Records from a data collection:
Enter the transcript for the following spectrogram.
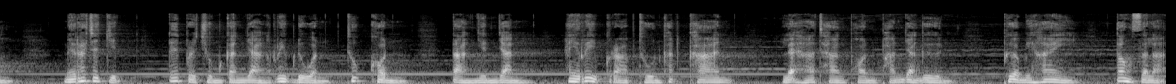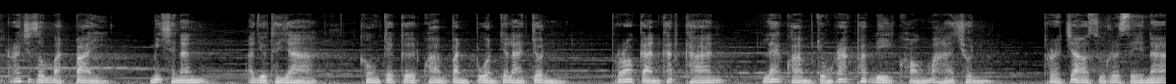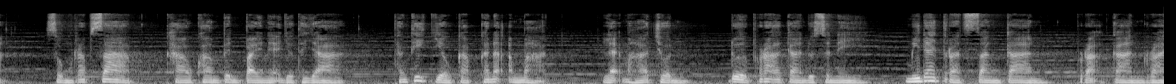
ในราชจิต ได้ประชุมกันอย่างรีบด่วนทุกคนต่างยืนยันให้รีบกราบทูลคัดค้าน และหาทางผ่อนผันอย่างอื่น เพื่อไม่ให้ต้องสละราชสมบัติไป มิฉะนั้นอยุธยาคงจะเกิดความปั่นป่วนจลาจลเพราะการคัดค้านและความจงรักภักดีของมหาชน พระเจ้าสุรเสนะทรงรับทราบข่าวความเป็นไปในอยุธยา ทั้งที่เกี่ยวกับคณะอมาตย์และมหาชน ด้วยพระอาการดุษณีมิได้ตรัสสั่งการประการไร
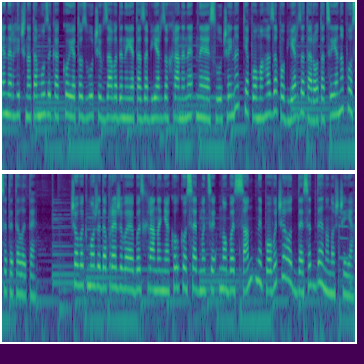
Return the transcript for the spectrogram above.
Енергічната музика, която звучи в заведене та заб'єрзо хранене, не е случайна, тя помага запоб'єрзата ротація на посетителите. Човек може да преживее без храна няколко седмиці, но без сан не повече от 10 денонощия.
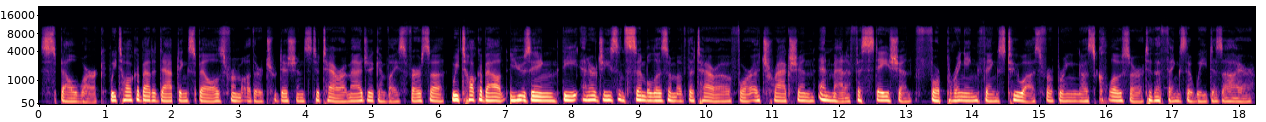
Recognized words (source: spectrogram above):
spell work. We talk about adapting spells from other traditions to tarot magic and vice versa. We talk about using the energies and symbolism of the tarot for attraction and manifestation, for bringing things to us, for bringing us closer to the things that we desire.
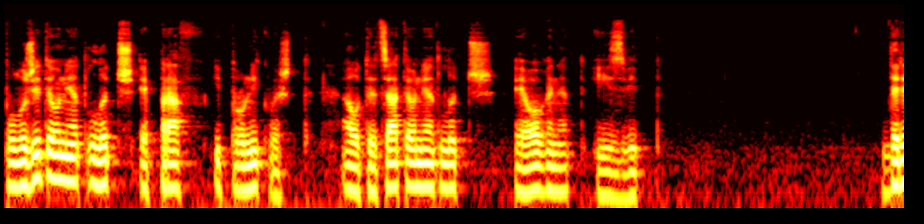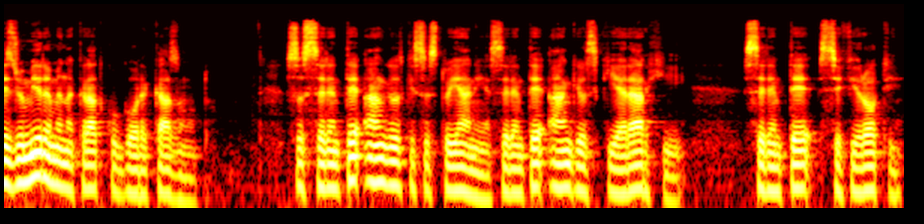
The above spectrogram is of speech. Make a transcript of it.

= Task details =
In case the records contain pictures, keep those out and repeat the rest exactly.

= Answer space =
Enter the transcript for the following spectrogram.
ในราชจิต ได้ประชุมกันอย่างรีบด่วนทุกคนต่างยืนยันให้รีบกราบทูลคัดค้าน และหาทางผ่อนผันอย่างอื่น เพื่อไม่ให้ต้องสละราชสมบัติไป มิฉะนั้นอยุธยาคงจะเกิดความปั่นป่วนจลาจลเพราะการคัดค้านและความจงรักภักดีของมหาชน พระเจ้าสุรเสนะทรงรับทราบข่าวความเป็นไปในอยุธยา ทั้งที่เกี่ยวกับคณะอมาตย์และมหาชน ด้วยพระอาการดุษณีมิได้ตรัสสั่งการประการไร
Return the transcript for the spectrogram above.
Енергічната музика, която звучи в заведене та заб'єрзо хранене, не е случайна, тя помага запоб'єрзата ротація на посетителите. Човек може да преживее без храна няколко седмиці, но без сан не повече от 10 денонощия.
Recognized words (source: spectrogram above):
spell work. We talk about adapting spells from other traditions to tarot magic and vice versa. We talk about using the energies and symbolism of the tarot for attraction and manifestation, for bringing things to us, for bringing us closer to the things that we desire.
The above spectrogram is of speech. Make a transcript of it.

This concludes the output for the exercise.